The government is warning young people that if Labor wins this year's election they will end up paying more rent.
I'm gonna take the next 30 seconds to remind you what negative gearing is. Hold tight.
Negative gearing is a tax break designed to encourage people to buy investment properties and rent them out.
It could mean they end up paying less tax than other people who earn the same salary as them.
Labor is promising to partially get rid of negative gearing.
If someone already owns an investment property, it won't be affected by Labor's policy.
We asked three experts whether Labor's negative gearing policy would actually increase your rent.
The TL;DR is that two of them thought rents would probably eventually increase and one thought they wouldn't.
And here's why.
Economists have a confusing habit of disagreeing with each other, but most agree on one thing when it comes to rents: the price you pay largely depends on supply and demand.
So what the Coalition is saying about Labor's policy is that it will decrease supply by discouraging people from buying investment properties to rent out.
The experts we spoke to agreed that the policy could mean fewer people buy investment properties.
Lawrence Uren, a senior lecturer at the University of Melbourne who has done modelling on what would happen if negative gearing were eliminated completely, described negative gearing as a policy that "encourages investment in housing".
"If Labor removed this policy there would typically be a reduction in people seeking to invest in housing, and that would typically reduce the supply and increase the rental price," he explained.
Decreased supply will probably increase your rent...
...but not by that much, and the increase would happen over time.
Uren said the policy would "take some time" to filter through to rents.

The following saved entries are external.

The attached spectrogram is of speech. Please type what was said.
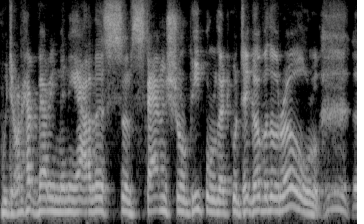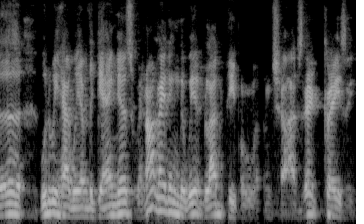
we don't have very many other substantial people that could take over the role. Uh, what do we have? We have the gangers. We're not letting the weird blood people in charge. They're crazy.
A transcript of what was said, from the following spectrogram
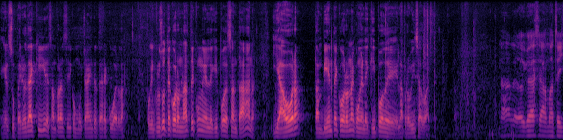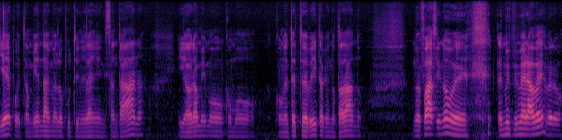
el superior de aquí, de San Francisco, mucha gente te recuerda, porque incluso te coronaste con el equipo de Santa Ana, y ahora también te corona con el equipo de la provincia de Duarte. Nada, le doy gracias a Matillé por también darme la oportunidad en Santa Ana y ahora mismo como con esta entrevista que nos está dando. No es fácil, ¿no? Eh, es mi primera vez, pero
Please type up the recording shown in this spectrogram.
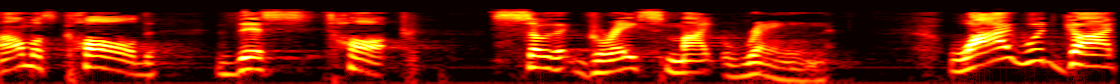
I almost called this talk so that grace might reign. Why would God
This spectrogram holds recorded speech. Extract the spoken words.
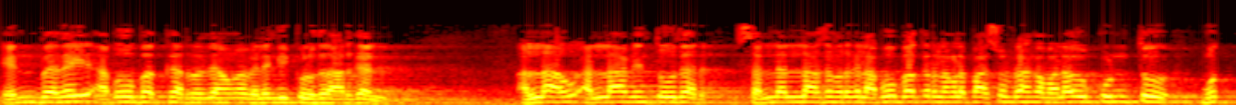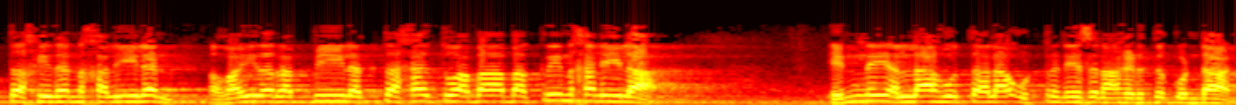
என்பதை அபூபக்கர் அவங்க விளங்கிக் கொள்கிறார்கள். அல்லாஹ் அல்லாஹ்வின் தூதர் சல்லல்லாஸ் அவர்கள் அபூபக்கர் அவங்களை பார்த்து சொல்றாங்க வலவு குன்து முத்தஹிதன் ஹலீலன் வைர ரப்பி லத்தஹத்து அபா பக்ரின் ஹலீலா. என்னை அல்லாஹு தாலா உற்ற நேசனாக எடுத்துக்கொண்டான்.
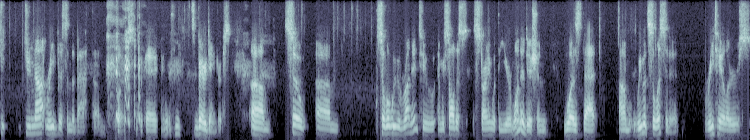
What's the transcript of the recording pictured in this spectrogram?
Do, do, do, not read this in the bathtub, folks. okay, it's very dangerous. Um, so, um, so what we would run into, and we saw this starting with the year one edition, was that um, we would solicit it retailers,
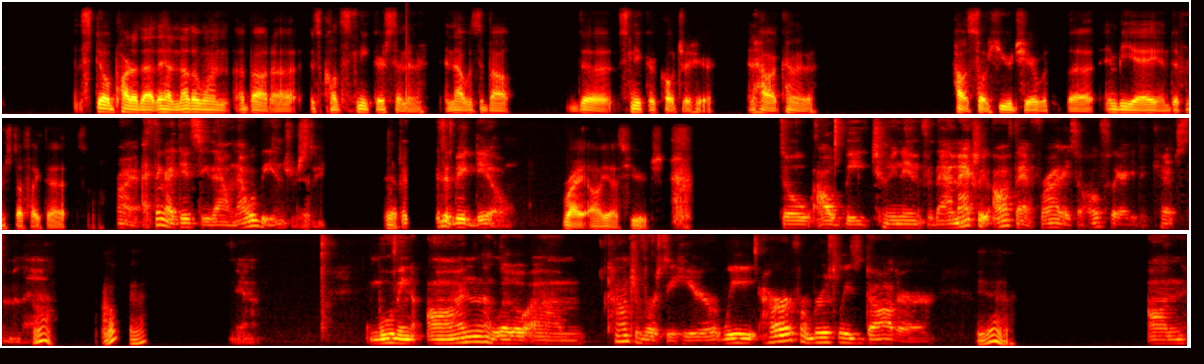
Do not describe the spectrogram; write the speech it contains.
still part of that, they had another one about uh, it's called Sneaker Center, and that was about the sneaker culture here and how it kind of how it's so huge here with the NBA and different stuff like that. So. Right, I think I did see that one. That would be interesting. Yeah, it's a big deal. Right. Oh yeah, it's huge. so I'll be tuning in for that. I'm actually off that Friday, so hopefully I get to catch some of that. Oh, okay. Yeah. Moving on, a little um controversy here. We heard from Bruce Lee's daughter. Yeah. On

The grandfathering part of the policy means current investors could continue to negatively gear.
Labor's policy could also potentially change the typical landlord.

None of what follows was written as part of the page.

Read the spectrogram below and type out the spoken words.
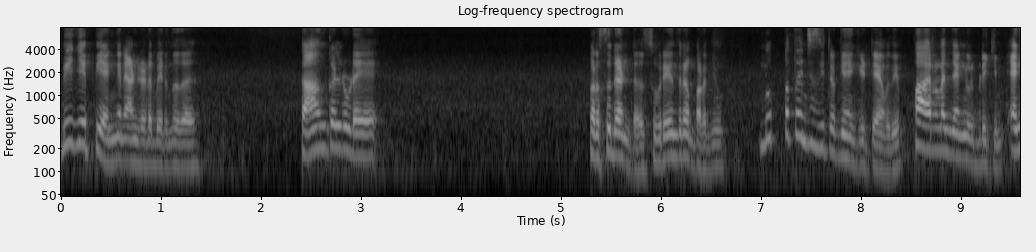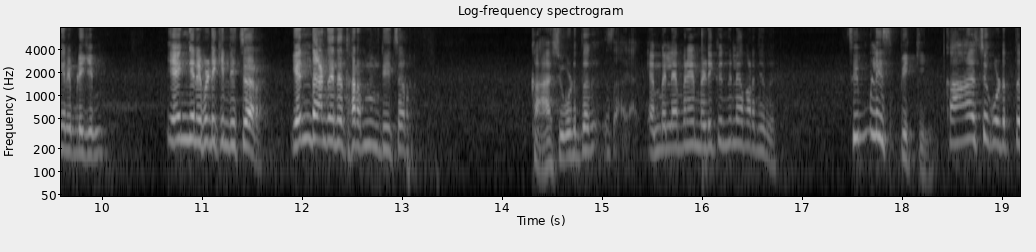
ബി ജെ പി എങ്ങനെയാണ് ഇവിടെ വരുന്നത്? താങ്കളുടെ പ്രസിഡന്റ് സുരേന്ദ്രൻ പറഞ്ഞു മുപ്പത്തഞ്ച് സീറ്റൊക്കെ ഞാൻ കിട്ടിയാൽ മതി. ഭരണം ഞങ്ങൾ പിടിക്കും. എങ്ങനെ പിടിക്കും? എങ്ങനെ പിടിക്കും ടീച്ചർ? എന്താണ് ഇതിന്റെ ധർമ്മം ടീച്ചർ? കാശ് കൊടുത്ത് എം എൽ എമ്മിനെ മേടിക്കുന്നില്ല പറഞ്ഞത്. സിംപ്ലി സ്പീക്കിംഗ് കാശ് കൊടുത്ത്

Frank Gelber, director of BIS Oxford Economics, told BuzzFeed News that mum-and-dad investors have been investing at yields (i.e. rents) which are "much lower than commercial rates of return".
Negative gearing, and a capital gains tax discount for rental properties, which Labor also wants to wind back, make buying rental properties an attractive option for these individual investors.

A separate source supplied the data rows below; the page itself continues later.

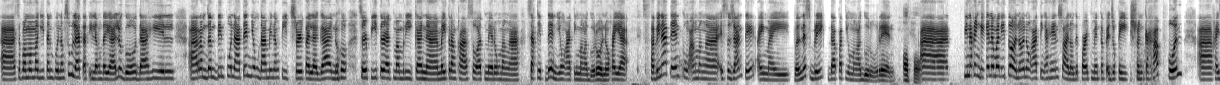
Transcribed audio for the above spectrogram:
ah, sa pamamagitan po ng sulat at ilang dialogo dahil ah, ramdam din po natin yung dami ng teacher talaga, no? Sir Peter at Ma'am Rica na may trangkaso at merong mga sakit din yung ating mga guro, no? Kaya sabi natin kung ang mga estudyante ay may wellness break, dapat yung mga guro rin. Opo. At pinakinggan naman ito no nung ating ahensya ng Department of Education kahapon ah, kay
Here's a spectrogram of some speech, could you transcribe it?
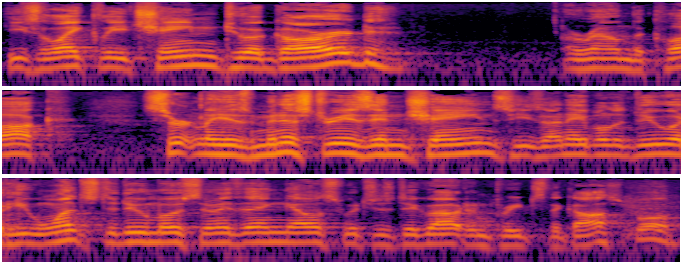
He's likely chained to a guard around the clock. Certainly, his ministry is in chains. He's unable to do what he wants to do most of anything else, which is to go out and preach the gospel.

So Labor's policy could "frighten off the small investor", Gelber said. That could mean commercial investors step in and demand higher rents. But again, this wouldn't happen quickly because there is currently a lot of supply, and the policy would be grandfathered.
Another important impact of the policy would be to stop house prices rising too quickly – which means current renters might be able to buy a house.
As well, investors might start investing in new properties instead of existing ones – increasing supply.
At the moment, Grudnoff said, investors "tend not to buy new properties." But because negative gearing will be limited to new properties, investors might switch to new properties.
"This might create more supply of housing," said Grudnoff. "If they build more housing that absolutely will have an impact on rental properties and that will push rents down."
Uren agreed that Labor's policy of only removing negative gearing on existing properties "might even be helpful", he said, because it could lead investors to invest in new housing, thus increasing supply.
In a separate policy, Labor is also planning to increase the supply of new affordable rental properties by spending $6.6 billion over a decade incentivising investors to build new properties and offer them for rent at below market rate.
But – bear with me – the negative gearing debate is not just about the cost of housing and renting. It's about our overall approach to the distribution of wealth.
In a way, everyone is right!
"The government says it will make renting more expensive and it will be bad for housing investment and that's true," said Uren.
"Labor says it's going to reduce house prices and typically allows them to raise revenue from people who are already doing well in society and that's also true."